Repeat the entries below exactly as they appear, with no pictures.
= = = =
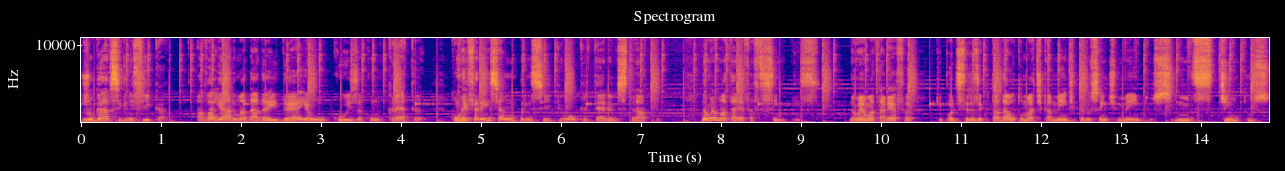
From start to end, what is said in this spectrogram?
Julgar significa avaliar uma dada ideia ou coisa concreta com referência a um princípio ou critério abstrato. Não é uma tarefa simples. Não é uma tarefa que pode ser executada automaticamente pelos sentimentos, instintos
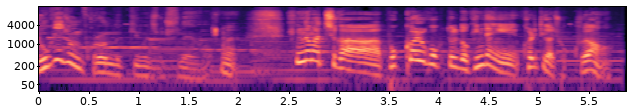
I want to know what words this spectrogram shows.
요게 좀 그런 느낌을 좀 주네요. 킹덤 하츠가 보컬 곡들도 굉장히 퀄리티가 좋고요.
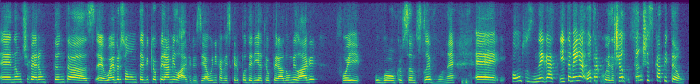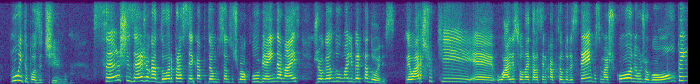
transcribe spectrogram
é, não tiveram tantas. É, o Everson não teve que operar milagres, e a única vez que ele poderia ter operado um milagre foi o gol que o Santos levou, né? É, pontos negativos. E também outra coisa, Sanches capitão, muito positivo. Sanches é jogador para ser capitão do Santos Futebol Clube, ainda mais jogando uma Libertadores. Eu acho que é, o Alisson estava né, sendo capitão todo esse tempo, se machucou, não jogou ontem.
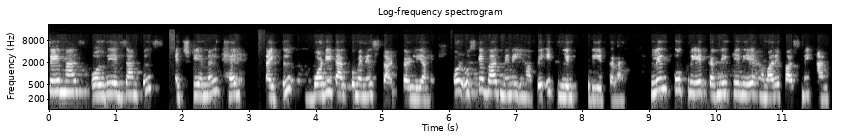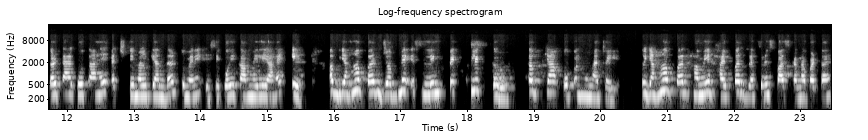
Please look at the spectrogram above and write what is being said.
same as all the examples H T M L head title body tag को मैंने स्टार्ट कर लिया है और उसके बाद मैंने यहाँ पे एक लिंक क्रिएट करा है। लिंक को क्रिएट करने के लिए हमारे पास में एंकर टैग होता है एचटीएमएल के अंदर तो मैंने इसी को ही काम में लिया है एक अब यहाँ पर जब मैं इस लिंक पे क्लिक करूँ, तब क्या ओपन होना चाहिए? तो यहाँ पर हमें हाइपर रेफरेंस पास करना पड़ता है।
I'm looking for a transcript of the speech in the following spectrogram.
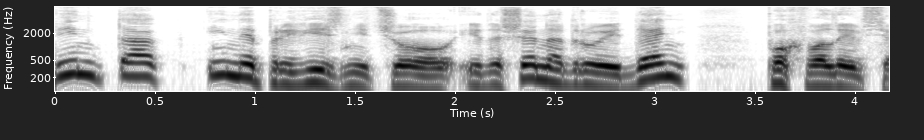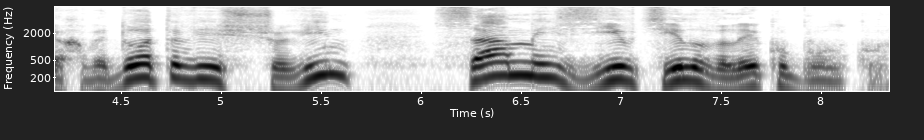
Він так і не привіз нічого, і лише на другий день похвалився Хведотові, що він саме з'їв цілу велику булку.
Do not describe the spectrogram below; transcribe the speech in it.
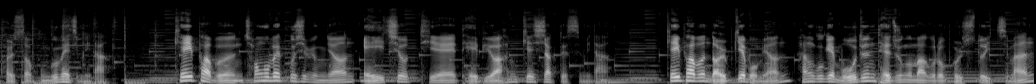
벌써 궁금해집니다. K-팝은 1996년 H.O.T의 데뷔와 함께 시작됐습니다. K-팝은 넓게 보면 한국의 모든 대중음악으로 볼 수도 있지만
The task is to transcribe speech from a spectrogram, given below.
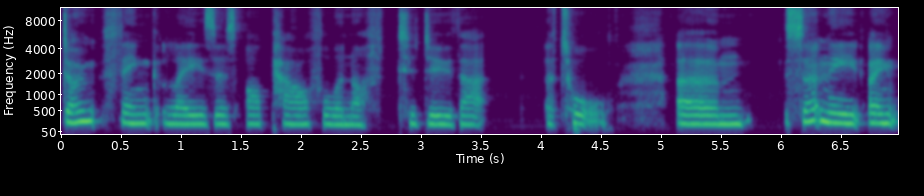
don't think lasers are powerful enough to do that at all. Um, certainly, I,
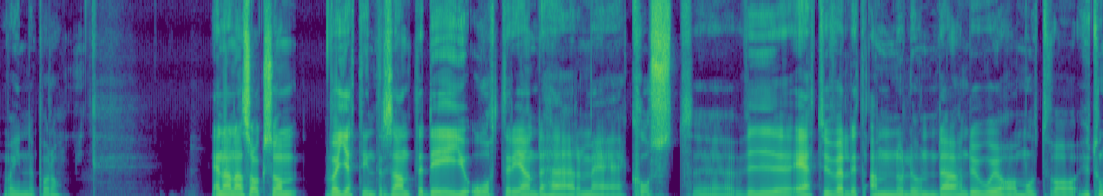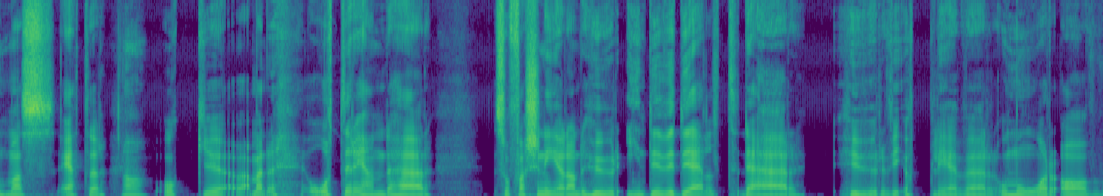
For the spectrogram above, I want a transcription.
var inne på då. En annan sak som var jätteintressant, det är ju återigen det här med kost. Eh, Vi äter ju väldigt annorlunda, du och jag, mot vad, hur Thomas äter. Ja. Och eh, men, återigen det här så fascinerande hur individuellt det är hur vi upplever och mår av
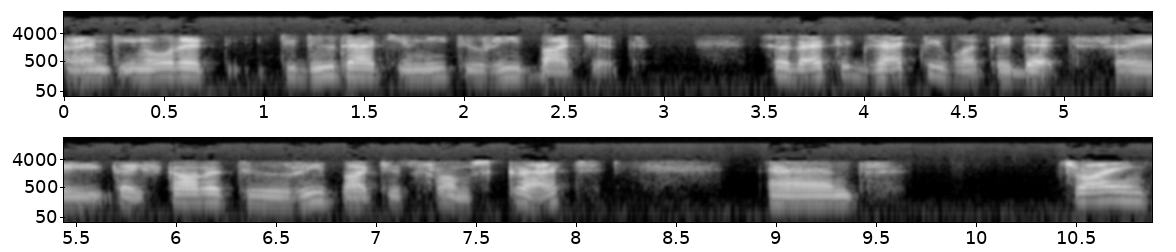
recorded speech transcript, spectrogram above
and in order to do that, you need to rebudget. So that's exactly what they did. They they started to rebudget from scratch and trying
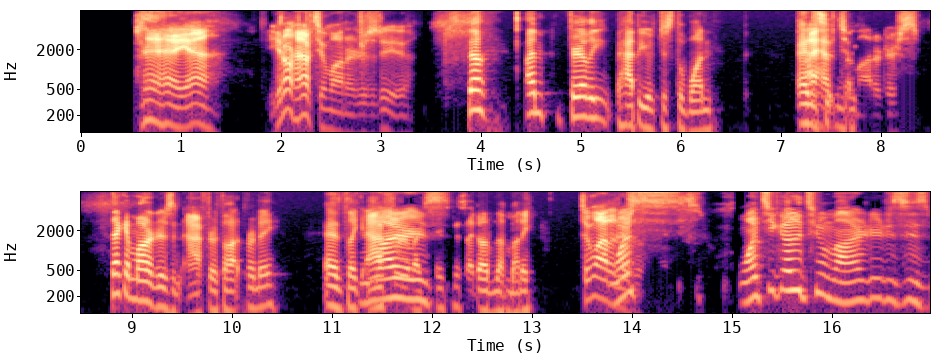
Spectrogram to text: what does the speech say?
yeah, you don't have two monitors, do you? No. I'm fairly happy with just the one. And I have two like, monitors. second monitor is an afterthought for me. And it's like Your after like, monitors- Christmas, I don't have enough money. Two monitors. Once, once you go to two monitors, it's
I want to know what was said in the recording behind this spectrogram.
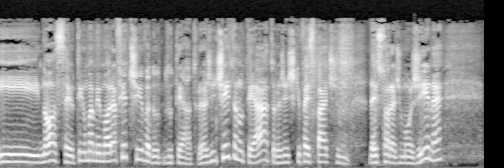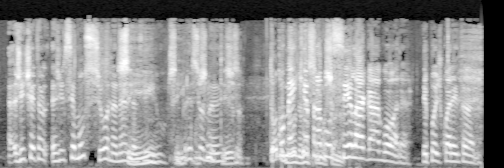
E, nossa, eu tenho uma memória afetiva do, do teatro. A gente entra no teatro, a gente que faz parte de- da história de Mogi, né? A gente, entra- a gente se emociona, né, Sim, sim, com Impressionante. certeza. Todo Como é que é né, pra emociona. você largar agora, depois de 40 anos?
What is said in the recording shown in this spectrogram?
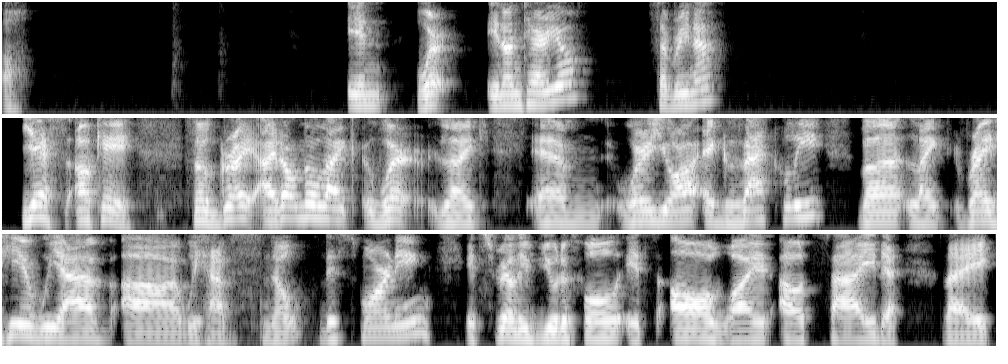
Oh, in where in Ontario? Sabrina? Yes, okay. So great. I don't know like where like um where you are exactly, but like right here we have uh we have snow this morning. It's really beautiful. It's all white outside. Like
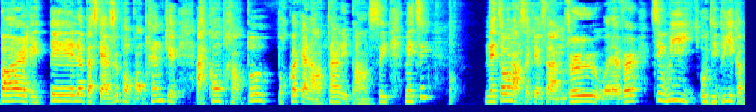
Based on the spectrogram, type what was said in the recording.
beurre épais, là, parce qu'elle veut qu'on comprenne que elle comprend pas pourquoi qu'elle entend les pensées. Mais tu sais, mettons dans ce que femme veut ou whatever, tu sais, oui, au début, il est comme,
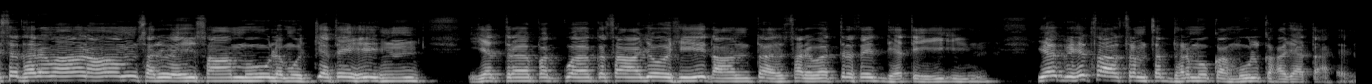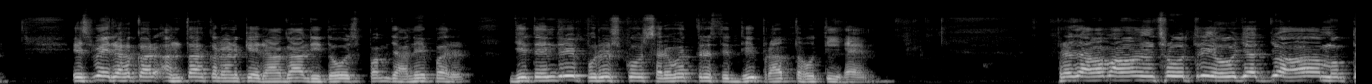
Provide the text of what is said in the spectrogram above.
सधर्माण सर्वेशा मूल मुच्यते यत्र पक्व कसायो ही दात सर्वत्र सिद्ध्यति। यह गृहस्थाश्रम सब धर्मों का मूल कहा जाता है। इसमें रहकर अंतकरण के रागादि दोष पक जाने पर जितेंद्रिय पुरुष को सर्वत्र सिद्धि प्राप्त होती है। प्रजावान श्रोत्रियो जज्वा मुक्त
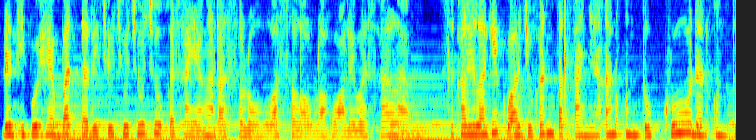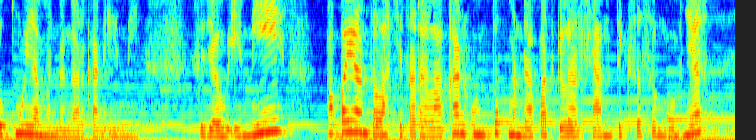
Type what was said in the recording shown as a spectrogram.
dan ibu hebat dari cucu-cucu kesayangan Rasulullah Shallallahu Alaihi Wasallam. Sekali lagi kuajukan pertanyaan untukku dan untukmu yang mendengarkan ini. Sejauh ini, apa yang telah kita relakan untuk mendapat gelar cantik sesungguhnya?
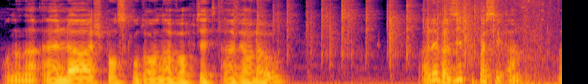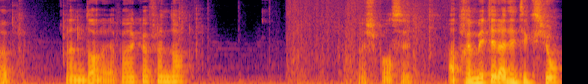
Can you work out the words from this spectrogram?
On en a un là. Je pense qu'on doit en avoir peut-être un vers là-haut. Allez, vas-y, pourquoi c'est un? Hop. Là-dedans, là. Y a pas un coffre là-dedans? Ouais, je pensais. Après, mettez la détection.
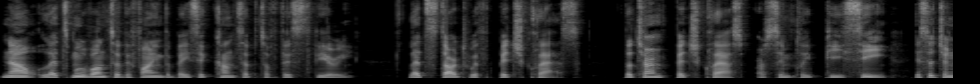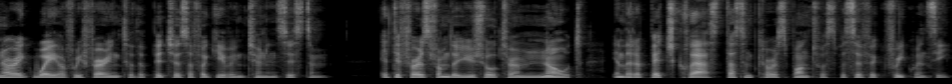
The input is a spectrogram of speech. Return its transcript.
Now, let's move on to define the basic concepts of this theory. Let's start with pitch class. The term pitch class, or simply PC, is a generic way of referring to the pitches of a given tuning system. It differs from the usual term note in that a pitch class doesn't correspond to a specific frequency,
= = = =
▶ [TASK RESPONSE]
From start to end, what is said in this spectrogram?
Julgar significa avaliar uma dada ideia ou coisa concreta com referência a um princípio ou critério abstrato. Não é uma tarefa simples. Não é uma tarefa que pode ser executada automaticamente pelos sentimentos, instintos
I want to know what words this spectrogram shows.
요게 좀 그런 느낌을 좀 주네요. 킹덤 하츠가 보컬 곡들도 굉장히 퀄리티가 좋고요.
transcribe spectrogram
é, não tiveram tantas. É, o Everson não teve que operar milagres, e a única vez que ele poderia ter operado um milagre foi o gol que o Santos levou, né? É, pontos negativos. E também outra coisa, Sanches capitão, muito positivo. Sanches é jogador para ser capitão do Santos Futebol Clube, ainda mais jogando uma Libertadores. Eu acho que é, o Alisson estava né, sendo capitão todo esse tempo, se machucou, não jogou ontem.
Please look at the spectrogram above and write what is being said.
same as all the examples H T M L head title body tag को मैंने स्टार्ट कर लिया है और उसके बाद मैंने यहाँ पे एक लिंक क्रिएट करा है। लिंक को क्रिएट करने के लिए हमारे पास में एंकर टैग होता है एचटीएमएल के अंदर तो मैंने इसी को ही काम में लिया है एक अब यहाँ पर जब मैं इस लिंक पे क्लिक करूँ, तब क्या ओपन होना चाहिए? तो यहाँ पर हमें हाइपर रेफरेंस पास करना पड़ता है।
I'm looking for a transcript of the speech in the following spectrogram.
Він так і не привіз нічого, і лише на другий день похвалився Хведотові, що він саме з'їв цілу велику булку.
Do not describe the spectrogram below; transcribe the speech in it.
벌써 궁금해집니다. K-팝은 1996년 H.O.T의 데뷔와 함께 시작됐습니다. K-팝은 넓게 보면 한국의 모든 대중음악으로 볼 수도 있지만
The task is to transcribe speech from a spectrogram, given below.
don't think lasers are powerful enough to do that at all. Um, certainly, I,
For the spectrogram above, I want a transcription.
var inne på då. En annan sak som var jätteintressant, det är ju återigen det här med kost. Eh, Vi äter ju väldigt annorlunda, du och jag, mot vad, hur Thomas äter. Ja. Och eh, men, återigen det här så fascinerande hur individuellt det är hur vi upplever och mår av
recorded speech transcript, spectrogram above
and in order to do that, you need to rebudget. So that's exactly what they did. They they started to rebudget from scratch and trying
Spectrogram to text: what does the speech say?
yeah, you don't have two monitors, do you? No. I'm fairly happy with just the one. And I have two like, monitors. second monitor is an afterthought for me. And it's like Your after like, monitors- Christmas, I don't have enough money. Two monitors. Once, once you go to two monitors, it's
I want to know what was said in the recording behind this spectrogram.
E, nossa, eu tenho uma memória afetiva do, do teatro. A gente entra no teatro, a gente que faz parte de- da história de Mogi, né? A gente, entra- a gente se emociona, né, Sim, sim, com Impressionante. certeza. Todo Como é que é né, pra emociona. você largar agora, depois de 40 anos?
What is said in the recording shown in this spectrogram?
Oh, in where in Ontario? Sabrina? Yes, okay. So great. I don't know like where like um where you are exactly, but like right here we have uh we have snow this morning. It's really beautiful. It's all white outside. Like
Based on the spectrogram, type what was said in the recording.
beurre épais, là, parce qu'elle veut qu'on comprenne que elle comprend pas pourquoi qu'elle entend les pensées. Mais tu sais, mettons dans ce que femme veut ou whatever, tu sais, oui, au début, il est comme,
Provide the text of what is said in the spectrogram above.
सधर्माण सर्वेशा मूल मुच्यते यत्र पक्व कसायो ही दात सर्वत्र सिद्ध्यति। यह गृहस्थाश्रम सब धर्मों का मूल कहा जाता है। इसमें रहकर अंतकरण के रागादि दोष पक जाने पर जितेंद्रिय पुरुष को सर्वत्र सिद्धि प्राप्त होती है। प्रजावान श्रोत्रियो जज्वा मुक्त
Type what was said in the recording shown as a spectrogram.
dan ibu hebat dari cucu-cucu kesayangan Rasulullah Shallallahu Alaihi Wasallam. Sekali lagi kuajukan pertanyaan untukku dan untukmu yang mendengarkan ini. Sejauh ini, apa yang telah kita relakan untuk mendapat gelar cantik sesungguhnya?
Can you work out the words from this spectrogram?
On en a un là. Je pense qu'on doit en avoir peut-être un vers là-haut. Allez, vas-y, pourquoi c'est un? Hop. Là-dedans, là. Y a pas un coffre là-dedans? Ouais, je pensais. Après, mettez la détection.
The input is a spectrogram of speech. Return its transcript.
Now, let's move on to define the basic concepts of this theory. Let's start with pitch class. The term pitch class, or simply PC, is a generic way of referring to the pitches of a given tuning system. It differs from the usual term note in that a pitch class doesn't correspond to a specific frequency,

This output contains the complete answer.